* [What the task requires]:
Your task is to write out every line of the data exactly. Drop the pictures.

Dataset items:
== Segment start ==
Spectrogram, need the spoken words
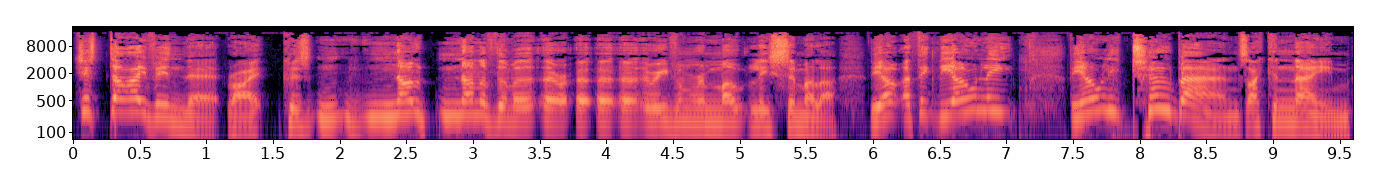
Just dive in there, right? Because n- no, none of them are, are, are, are even remotely similar. The o- I think the only the only two bands I can name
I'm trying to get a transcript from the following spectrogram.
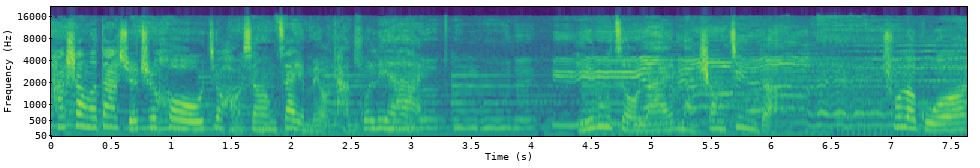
他上了大学之后就好像再也没有谈过恋爱，一路走来蛮上进的，出了国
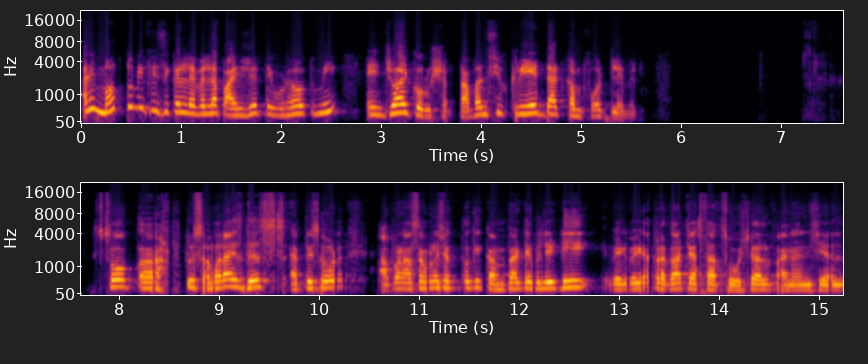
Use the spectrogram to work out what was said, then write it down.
आणि मग तुम्ही फिजिकल लेवलला पाहिजे तेवढं तुम्ही एन्जॉय करू शकता once you create that comfort level so to summarise this episode आपण असं म्हणू शकतो की कम्पॅटेबिलिटी वेगवेगळ्या प्रकारचे असतात सोशल फायनान्शियल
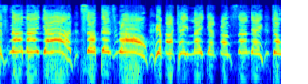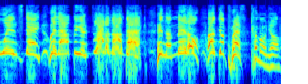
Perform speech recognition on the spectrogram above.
is not my God. Something's wrong if I can't make it from Sunday to Wednesday without being flat on my back in the middle of depression. Come on, y'all.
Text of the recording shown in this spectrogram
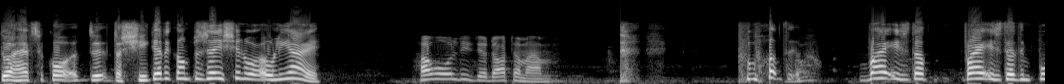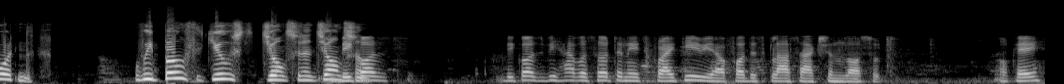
Do I have to call? Do, does she get a compensation or only I? How old is your daughter, ma'am? what? Why is that? Why is that important? We both used Johnson and Johnson. Because because we have a certain age criteria for this class action lawsuit. Okay?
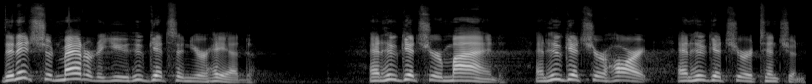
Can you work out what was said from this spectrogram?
then it should matter to you who gets in your head and who gets your mind and who gets your heart and who gets your attention.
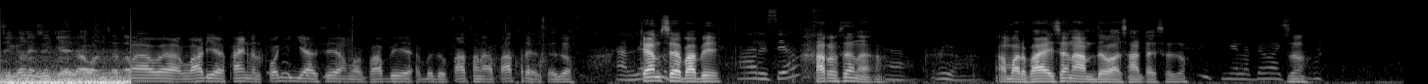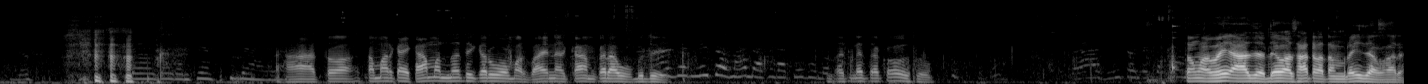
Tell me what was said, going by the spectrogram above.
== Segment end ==
* [Exercise response]:
Spectrogram, need the spoken words
Just dive in there, right? Because n- no, none of them are, are, are, are even remotely similar. The o- I think the only the only two bands I can name
I'm trying to get a transcript from the following spectrogram.
他上了大学之后就好像再也没有谈过恋爱，一路走来蛮上进的，出了国
Use the spectrogram to work out what was said, then write it down.
आणि मग तुम्ही फिजिकल लेवलला पाहिजे तेवढं तुम्ही एन्जॉय करू शकता once you create that comfort level so to summarise this episode आपण असं म्हणू शकतो की कम्पॅटेबिलिटी वेगवेगळ्या प्रकारचे असतात सोशल फायनान्शियल
Perform speech recognition on the spectrogram above.
is not my God. Something's wrong if I can't make it from Sunday to Wednesday without being flat on my back in the middle of depression. Come on, y'all.
Text of the recording shown in this spectrogram
Do I have to call? Do, does she get a compensation or only I? How old is your daughter, ma'am? what? Why is that? Why is that important? We both used Johnson and Johnson. Because because we have a certain age criteria for this class action lawsuit. Okay?
Can you work out what was said from this spectrogram?
then it should matter to you who gets in your head and who gets your mind and who gets your heart and who gets your attention.
Tell me what was said, going by the spectrogram above.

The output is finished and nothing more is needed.